Collection entries

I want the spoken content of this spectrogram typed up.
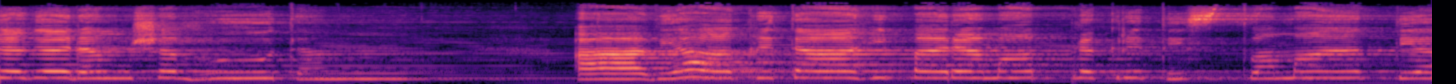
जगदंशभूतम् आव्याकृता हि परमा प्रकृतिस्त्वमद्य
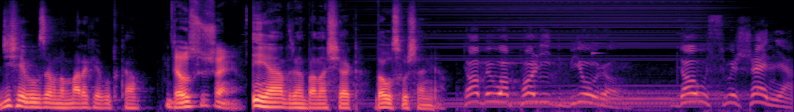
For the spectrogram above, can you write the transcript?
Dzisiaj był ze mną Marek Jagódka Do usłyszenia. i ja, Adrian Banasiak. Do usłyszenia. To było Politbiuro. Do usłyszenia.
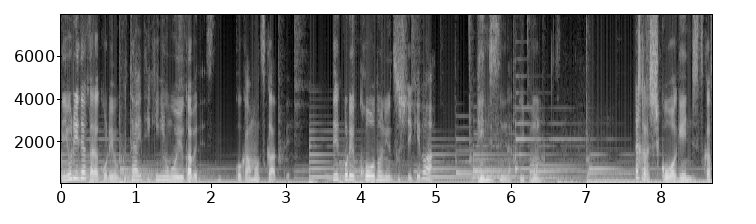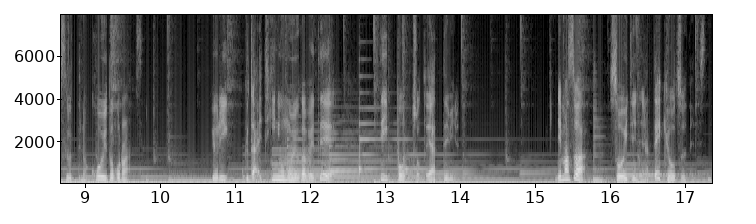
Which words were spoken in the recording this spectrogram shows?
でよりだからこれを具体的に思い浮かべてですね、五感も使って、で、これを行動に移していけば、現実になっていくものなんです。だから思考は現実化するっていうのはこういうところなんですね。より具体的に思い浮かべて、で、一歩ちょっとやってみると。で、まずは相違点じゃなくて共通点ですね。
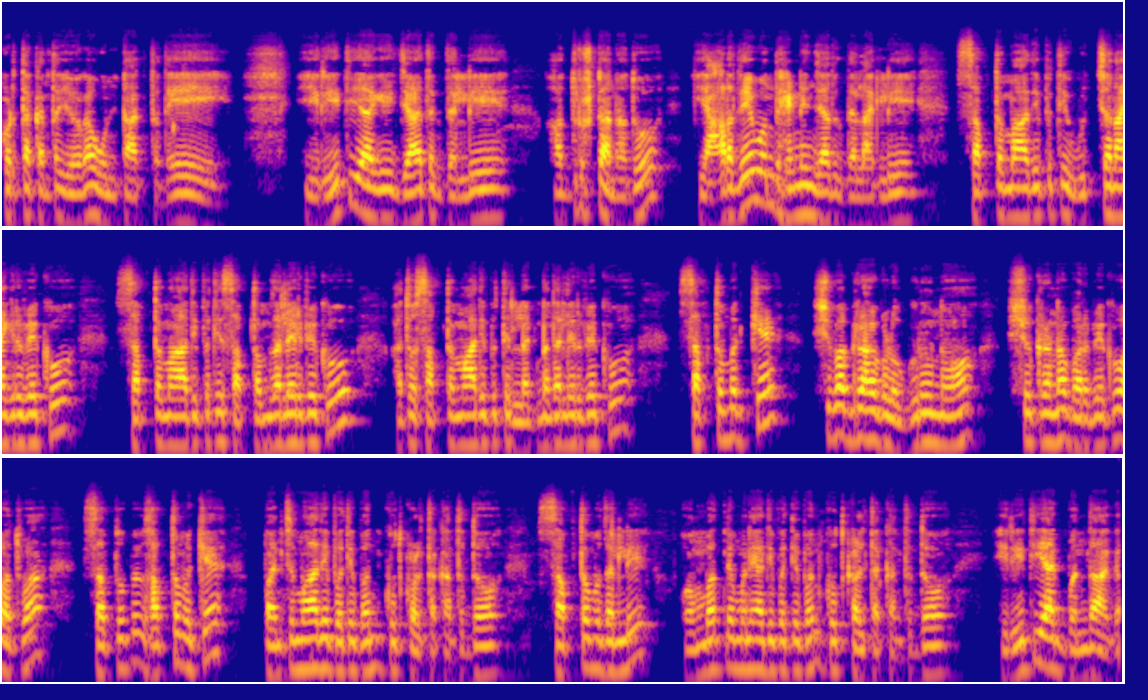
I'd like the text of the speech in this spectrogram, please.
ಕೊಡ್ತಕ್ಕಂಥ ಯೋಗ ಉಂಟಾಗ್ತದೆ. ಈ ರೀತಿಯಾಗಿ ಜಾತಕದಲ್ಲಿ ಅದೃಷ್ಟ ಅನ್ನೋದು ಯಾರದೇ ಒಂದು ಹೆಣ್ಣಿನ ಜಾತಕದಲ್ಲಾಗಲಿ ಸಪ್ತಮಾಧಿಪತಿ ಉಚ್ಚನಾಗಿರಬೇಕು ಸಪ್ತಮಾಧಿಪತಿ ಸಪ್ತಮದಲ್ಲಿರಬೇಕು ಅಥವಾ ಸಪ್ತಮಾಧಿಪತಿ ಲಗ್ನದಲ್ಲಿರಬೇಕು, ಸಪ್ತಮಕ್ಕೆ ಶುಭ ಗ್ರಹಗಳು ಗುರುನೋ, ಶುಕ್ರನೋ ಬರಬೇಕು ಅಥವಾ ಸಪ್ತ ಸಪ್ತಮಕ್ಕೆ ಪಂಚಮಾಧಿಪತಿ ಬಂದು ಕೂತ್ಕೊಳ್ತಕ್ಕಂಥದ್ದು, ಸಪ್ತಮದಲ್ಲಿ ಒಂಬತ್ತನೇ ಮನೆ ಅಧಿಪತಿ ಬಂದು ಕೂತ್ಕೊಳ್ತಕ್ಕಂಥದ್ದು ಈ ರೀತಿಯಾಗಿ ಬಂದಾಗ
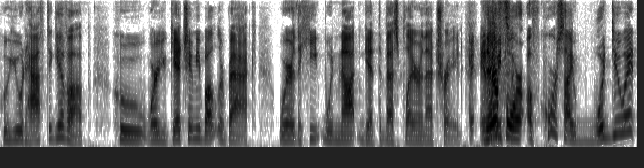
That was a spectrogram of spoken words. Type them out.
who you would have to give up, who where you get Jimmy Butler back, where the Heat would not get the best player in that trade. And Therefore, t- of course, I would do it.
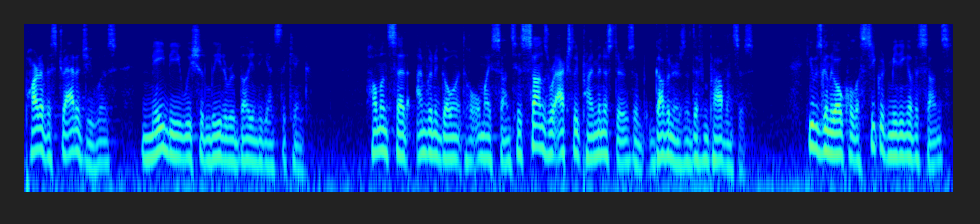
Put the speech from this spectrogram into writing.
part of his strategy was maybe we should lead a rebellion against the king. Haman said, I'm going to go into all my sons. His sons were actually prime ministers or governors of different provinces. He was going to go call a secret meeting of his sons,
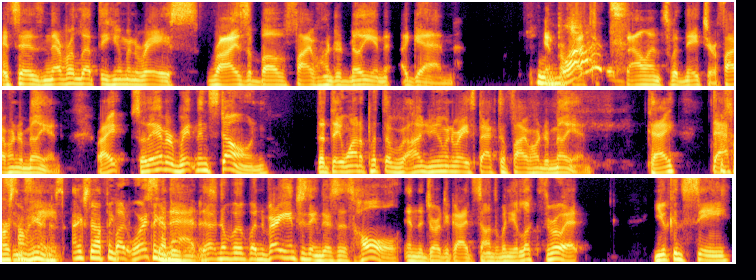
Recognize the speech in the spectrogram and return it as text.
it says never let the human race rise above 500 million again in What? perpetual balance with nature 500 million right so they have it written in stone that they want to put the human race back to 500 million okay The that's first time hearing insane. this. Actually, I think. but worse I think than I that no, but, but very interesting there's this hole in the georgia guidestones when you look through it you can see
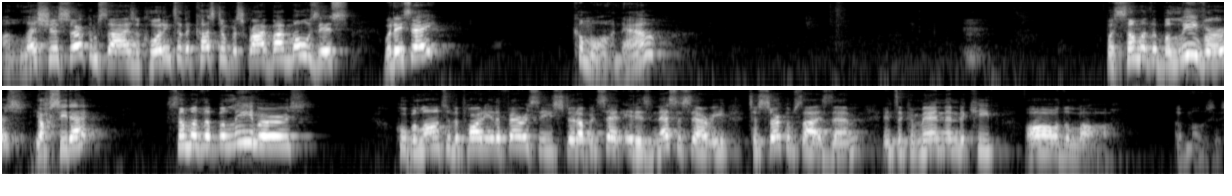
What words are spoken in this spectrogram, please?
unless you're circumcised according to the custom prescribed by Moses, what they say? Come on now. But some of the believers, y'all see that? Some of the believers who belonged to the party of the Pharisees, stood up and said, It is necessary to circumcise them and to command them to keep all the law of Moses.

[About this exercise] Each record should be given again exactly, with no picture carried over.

[Output of the task]
I want the spoken content of this spectrogram typed up.
जगदंशभूतम् आव्याकृता हि परमा प्रकृतिस्त्वमद्य
For the spectrogram above, can you write the transcript?
Dzisiaj był ze mną Marek Jagódka Do usłyszenia. i ja, Adrian Banasiak. Do usłyszenia. To było Politbiuro. Do usłyszenia.
Which words were spoken in the recording this spectrogram shows?
でよりだからこれを具体的に思い浮かべてですね、五感も使って、で、これを行動に移していけば、現実になっていくものなんです。だから思考は現実化するっていうのはこういうところなんですね。より具体的に思い浮かべて、で、一歩ちょっとやってみると。で、まずは相違点じゃなくて共通点ですね。
I'd like the text of the speech in this spectrogram, please.
ಕೊಡ್ತಕ್ಕಂಥ ಯೋಗ ಉಂಟಾಗ್ತದೆ. ಈ ರೀತಿಯಾಗಿ ಜಾತಕದಲ್ಲಿ ಅದೃಷ್ಟ ಅನ್ನೋದು ಯಾರದೇ ಒಂದು ಹೆಣ್ಣಿನ ಜಾತಕದಲ್ಲಾಗಲಿ ಸಪ್ತಮಾಧಿಪತಿ ಉಚ್ಚನಾಗಿರಬೇಕು ಸಪ್ತಮಾಧಿಪತಿ ಸಪ್ತಮದಲ್ಲಿರಬೇಕು ಅಥವಾ ಸಪ್ತಮಾಧಿಪತಿ ಲಗ್ನದಲ್ಲಿರಬೇಕು, ಸಪ್ತಮಕ್ಕೆ ಶುಭ ಗ್ರಹಗಳು ಗುರುನೋ, ಶುಕ್ರನೋ ಬರಬೇಕು ಅಥವಾ ಸಪ್ತ ಸಪ್ತಮಕ್ಕೆ ಪಂಚಮಾಧಿಪತಿ ಬಂದು ಕೂತ್ಕೊಳ್ತಕ್ಕಂಥದ್ದು, ಸಪ್ತಮದಲ್ಲಿ ಒಂಬತ್ತನೇ ಮನೆ ಅಧಿಪತಿ ಬಂದು ಕೂತ್ಕೊಳ್ತಕ್ಕಂಥದ್ದು ಈ ರೀತಿಯಾಗಿ ಬಂದಾಗ
That was a spectrogram of spoken words. Type them out.
who you would have to give up, who where you get Jimmy Butler back, where the Heat would not get the best player in that trade. And Therefore, t- of course, I would do it.
Put the speech from this spectrogram into writing.
part of his strategy was maybe we should lead a rebellion against the king. Haman said, I'm going to go into all my sons. His sons were actually prime ministers or governors of different provinces. He was going to go call a secret meeting of his sons,
Recognize the speech in the spectrogram and return it as text.
it says never let the human race rise above 500 million again in What? perpetual balance with nature 500 million right so they have it written in stone that they want to put the human race back to 500 million okay The that's first time hearing insane. this. Actually, I think. but worse I think than I that no, but, but very interesting there's this hole in the georgia guidestones when you look through it you can see
What words are spoken in this spectrogram, please?
unless you're circumcised according to the custom prescribed by Moses, what they say? Come on now. But some of the believers, y'all see that? Some of the believers who belonged to the party of the Pharisees, stood up and said, It is necessary to circumcise them and to command them to keep all the law of Moses.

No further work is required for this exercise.